It can be a bit confusing or weird when your body starts changing, but everyone goes through this, not just you. Between the ages of 10 and 18, all girls change into women and you will too.
So what is happening to you? Some of these changes you can see when you look in the mirror.
Usually, your breasts start growing bigger first. This is usually the first sign that puberty is starting. They may start off as slightly tender lumps under the nipples. Often, while they are growing, one will be bigger than the other, but they usually catch up. At some stage you will need to get a bra. Take someone you trust with you (Mom, perhaps?) to help you choose it.
Your body shape
Your body shape will start changing. Your hips will also get wider and your waist a little narrower. Puberty is a slow process and usually starts earlier for girls than for boys. You will also get taller and could suddenly find yourself not being able to get into last summer’s clothes. Your body will become more rounded in the stomach, buttocks and legs, giving you the shape and appearance of a woman. Sometimes your arms and legs grow a little faster than everything else, which might make you feel a little clumsy. Don’t worry, it won’t last long. And don't worry if your body starts to change a little while before or after those of your friends. By the time you're 15 or 16, just about everyone will have caught up.
It's quite normal to think about sex a lot during your puberty. Your body is producing a lot of sex hormones and it's pleasant for most people to play with their genitals. This can produce very pleasant feelings and you should not feel guilty about this. This is also not something that starts with puberty – all children play with their genitals – even babies! This is just something that should always happen in private.

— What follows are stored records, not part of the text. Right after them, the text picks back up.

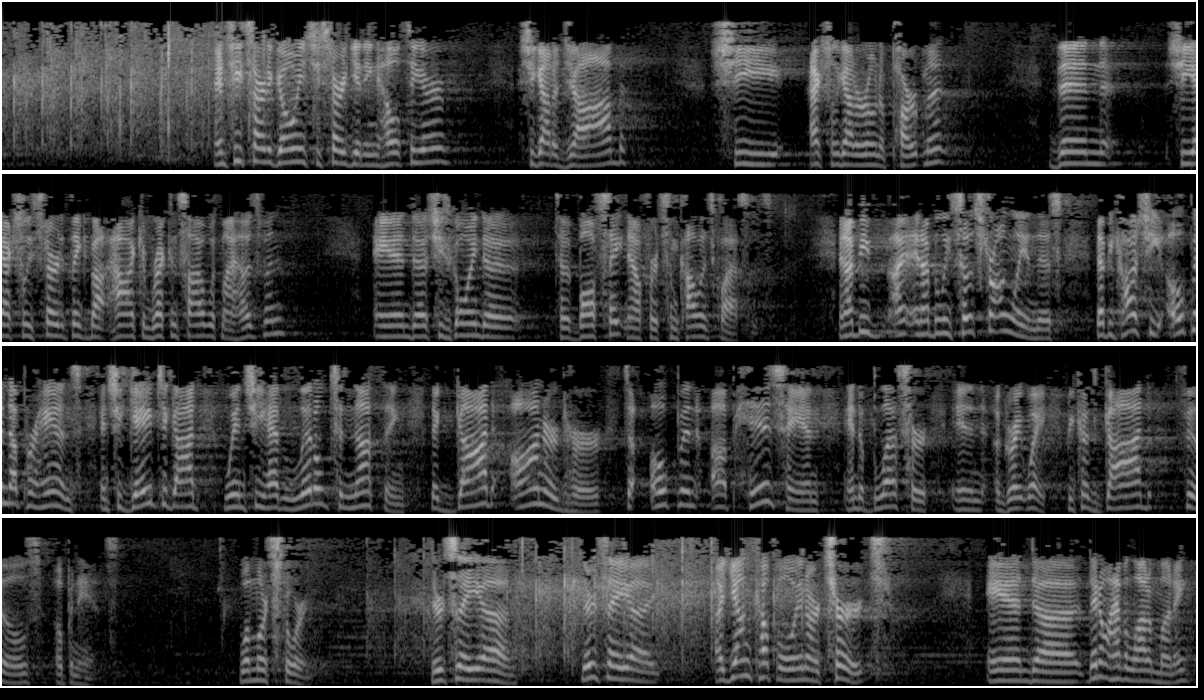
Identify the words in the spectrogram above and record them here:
And she started going. She started getting healthier. She got a job. She actually got her own apartment. Then she actually started thinking about how I can reconcile with my husband. And uh, she's going to, to Ball State now for some college classes. And I, be, I, and I believe so strongly in this that because she opened up her hands and she gave to God when she had little to nothing, that God honored her to open up His hand and to bless her in a great way because God fills open hands. One more story. There's a uh, there's a uh, a young couple in our church, and uh, they don't have a lot of money,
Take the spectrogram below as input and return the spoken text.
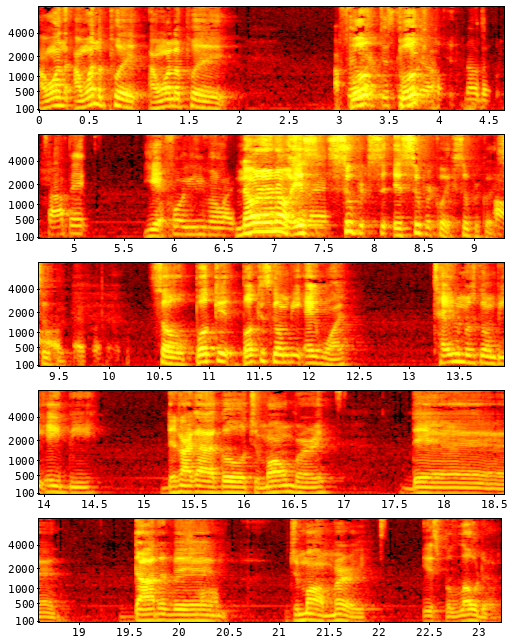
I want I want to put I want to put I feel book, like this could book, be another topic. Yeah. Before you even like. No, no, no. It's that. super. It's super quick. Super quick. Oh, super. Okay, so book it. Book is gonna be a one. Tatum is gonna be a B. Then I gotta go Jamal Murray, then Donovan Jamal Murray is below them.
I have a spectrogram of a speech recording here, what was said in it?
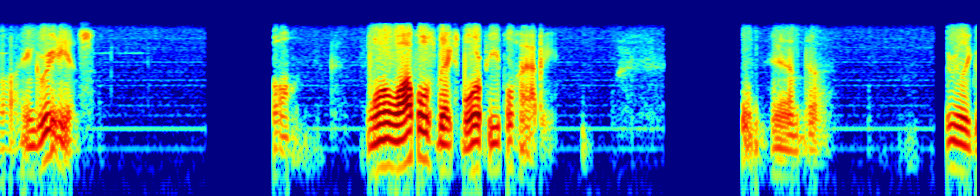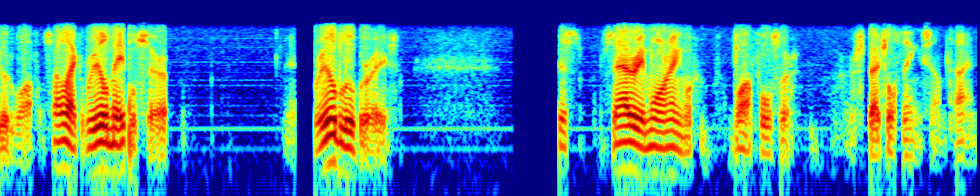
uh, ingredients. Well, more waffles makes more people happy. And uh, really good waffles. I like real maple syrup, real blueberries. Just Saturday morning waffles are, are special things sometimes.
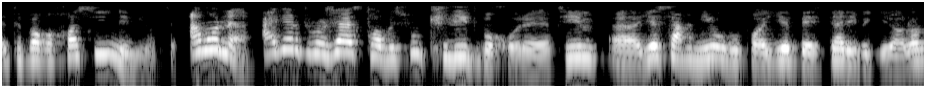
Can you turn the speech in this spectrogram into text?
اتفاق خاصی نمیفته اما نه اگر پروژه از تابستون کلید بخوره تیم یه سهمیه اروپایی بهتری بگیره. حالا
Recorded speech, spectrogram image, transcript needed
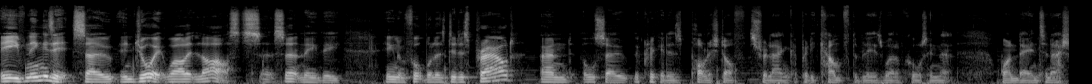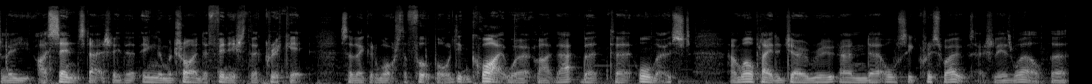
evening, is it? So enjoy it while it lasts. Uh, certainly, the England footballers did us proud, and also the cricketers polished off Sri Lanka pretty comfortably as well, of course, in that one day internationally. I sensed actually that England were trying to finish the cricket so they could watch the football. It didn't quite work like that, but uh, almost. And well played to Joe Root and uh, also Chris Woakes, actually, as well, for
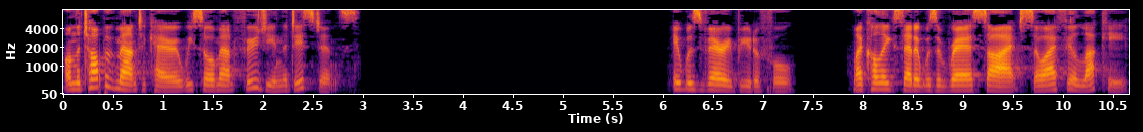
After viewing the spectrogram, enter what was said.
On the top of Mount Takao, we saw Mount Fuji in the distance. It was very beautiful. My colleagues said it was a rare sight, so I feel lucky.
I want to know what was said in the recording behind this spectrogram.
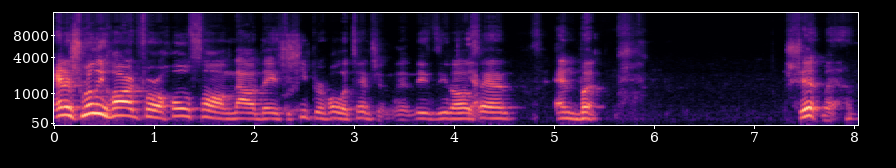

Your skin will get more oily and you will start to sweat more. Your glands are growing too. It's important to wash regularly and to use an anti-perspirant deodorant to continue smelling nice. You might also get acne, which all teenagers get at one time or another, because of high hormone levels. Few people, boys or girls, escape acne completely during their teens.
But if it's really bad, so that it makes you shy and stops you from going out and doing things with your friends, ask one of your parents to take you to the doctor. Much can be done to stop acne these days.
Your body hair
You'll notice hair growing in places where there was no hair before, like under your arms and around your vulva or pubic area. This is to absorb sweat and as you will now sweat more than before, you’ll need it.
These changes don't happen to everyone at the same age or time, so don't worry if you're a few months behind or ahead of your friends.
Other changes that are happening in your body are not so easy to see. Your internal sexual organs are also growing. The part of your body in which a baby can grow - the uterus - is also growing up like the rest of you. Your ovaries, the two organs that store eggs in a woman’s body, also start letting go of these eggs one by one.
When these eggs aren't fertilised, your period (or bleeding through your vagina) begins. You have two ovaries, each of which holds thousands of very tiny eggs. You were born with all of these. One of your two ovaries releases an egg about once every twenty-eight days.
Before this happens, your uterus builds up a lining in case the egg gets fertilised. The new baby will need this lining to survive. Once a month, when the egg moves down the fallopian tubes to the uterus, ovulation takes place. If you have sex with a boy, his sperm could fertilise the egg and the egg will attach itself to the lining of the uterus. This fertilised egg will develop into a baby.
If this doesn't happen, your body needs to get rid of this lining. It starts to flow out of your uterus, through the cervix and the vagina and out of your body. This is your period and usually lasts from three to about seven days. It usually starts round about age 13, but can sometimes be a year or two later or earlier. As you get older, it will happen regularly about once a month.
In the beginning you can sometimes skip a month, or even two, but later it settles down. Some girls experience pain and cramping during their periods. There are tablets that can help you to feel better. Ask your mom to take you to the doctor if your periods start disrupting your life.
These changes happen to every girl sooner or later and while they can be confusing and make you feel that you no longer know your own body, all of these changes are signs that you're healthy and that you're growing up.